Easy to Read Accessibility Resources
This is a list of resources that helped me wrap my head around accessibility and inclusive design. Some are better than others, but all of them are valuable when it comes to getting caught up with the basics of accessibility
Let's get started!
A Web for Everyone by Sarah Horton and Whitney Queensbery
I had already come across several books and online courses related to accessibility before reading this book. If you only have time for one resource on this list, read this book. The opening chapter helped break down the WCAG guidelines into a more a digestible format by explaining how the guidelines are separated into four simple categories that can be easily remembered as P.O.U.R.
The brilliance of this book is how easy the information is to comprehend and immediately apply. The personas given in the book cover many common disabilities and are all based on real data, saving you time from having to build your own if you are on a tight timeline and want to include accessibility from the beginning in your design.
You can purchase "A Web for Everyone" on Rosenfeld Media's website.
EdX - Information and Communication Technology (ICT) Accessibility
If you have a few weeks to educate yourself about accessibility and how it plays a role in today's technology, then this is a great option. Plus, it's free.
The course takes a lot of work compared to most MOOC's I have taken, so be prepared to dedicate 6 hours a week to this (especially the first two weeks). The information provided is mostly from Georgia Tech professors and a few people in the private sector.
The highlight of this course was in the second week when it provided several metaphors related to inclusive design vs. the cost of retrofitting. That information helped me with making accessibility more relatable to my peers and management group.

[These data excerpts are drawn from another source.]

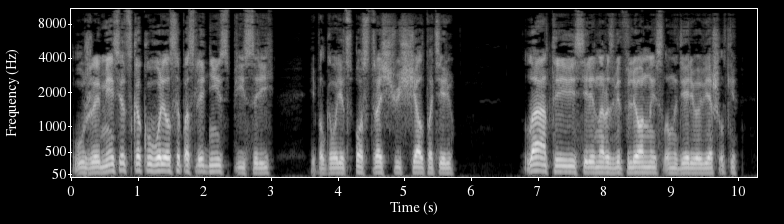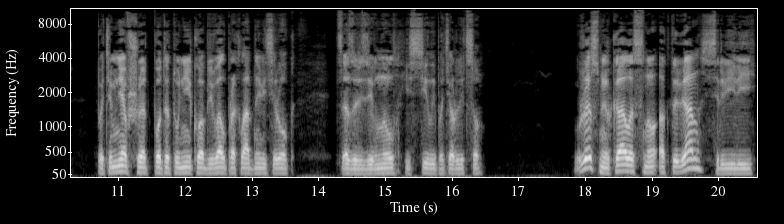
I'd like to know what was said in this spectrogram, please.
Уже месяц, как уволился последний из писарей, и полководец остро ощущал потерю. Латы висели на разветвленной, словно дерево, вешалке. Потемневшую от пота тунику обвивал прохладный ветерок. Цезарь зевнул и с силой потер лицо. Уже смеркалось, но Октавиан с Сервилией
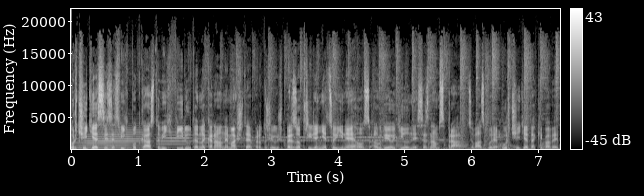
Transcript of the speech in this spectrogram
Určitě si ze svých podcastových feedů tenhle kanál nemažte, protože už brzo přijde něco jiného z audiodílny Seznam zpráv, co vás bude určitě taky bavit.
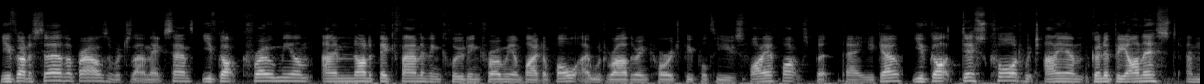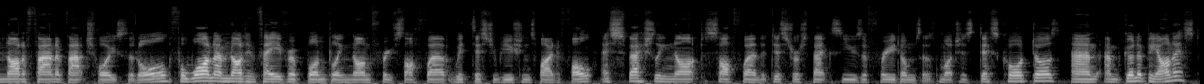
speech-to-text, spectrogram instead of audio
You've got a server browser, which that makes sense. You've got Chromium. I'm not a big fan of including Chromium by default. I would rather encourage people to use Firefox, but there you go. You've got Discord, which I am going to be honest, I'm not a fan of that choice at all. For one, I'm not in favor of bundling non-free software with distributions by default, especially not software that disrespects user freedoms as much as Discord does. And I'm going to be honest,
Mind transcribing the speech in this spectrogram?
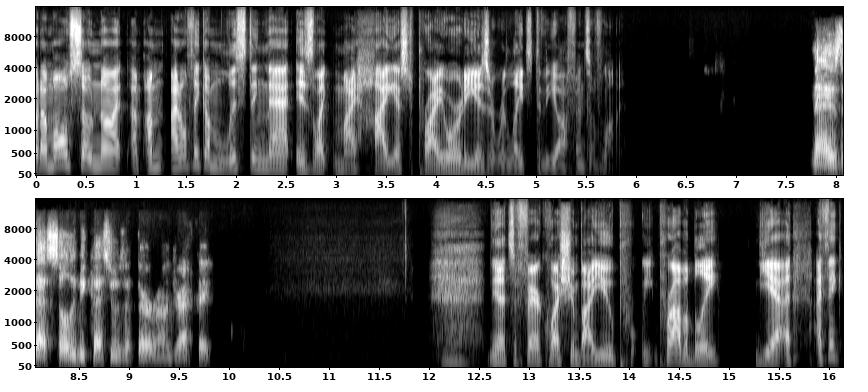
but I'm also not. I'm, I'm. I don't think I'm listing that as like my highest priority as it relates to the offensive line. Now, is that solely because he was a third round draft pick? yeah, that's a fair question by you. Probably. Yeah, I think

You can take the course on Edx's website for free.
Accessibility for Everyone by Heydon Pickering
This book was good and a quick read. In fact, I was able to read it in a week during my commutes with the VoiceOver feature reading it to me on my iPhone. The best part of this book is the empathy created by the author when she writes about her brother Sam, who has Cerebral Palsy. Her first-hand experience living with people with disabilities and talking about their struggles allows the reader to better personally connect with people trying to perform everyday tasks, but are limited by their surroundings.
Another highlight of this book is the number of resources Heydon provides. The most valuable of those led me to the Paciello Group which has many in-depth articles on web accessibility.
The book is very high-level, so don't expect to become an expert in the field after reading this, but it will give you a great overview.
You can purchase "Accessibility for Everyone" at A Book A Part's website
Deque University - CPACC Certification Prep Course
The Certified Professional in Accessibility Core Competencies is (from what I'm told) the industry standard in Accessibility. Whether it is or isn't, this course does a great job of explaining the different disabilities and what you should be concerned about as a designer.
The cost of the course is $45, but I think it's worth it given the amount of information that is covered in this course. That being said, it can be completed fairly qucikly, as compared to the EdX course mentioned earlier in this article.
You can take the CPACC course on Deque university website.
Apple Store Class - Accessibility
Nothing, in my opinion, is better than experiencing something for yourself. That's why I highly recommend using your own personal devices' accessibility features. Using the VoiceOver feature is so helpful for me because I can listen to so many design related books that do not have audiobooks. Also, when you accidentally turn on all accessibility features, you start to feel for anyone before you who has had to perform a typical task by only tapping and swipping.
Find a location with accessibility training on Apple.com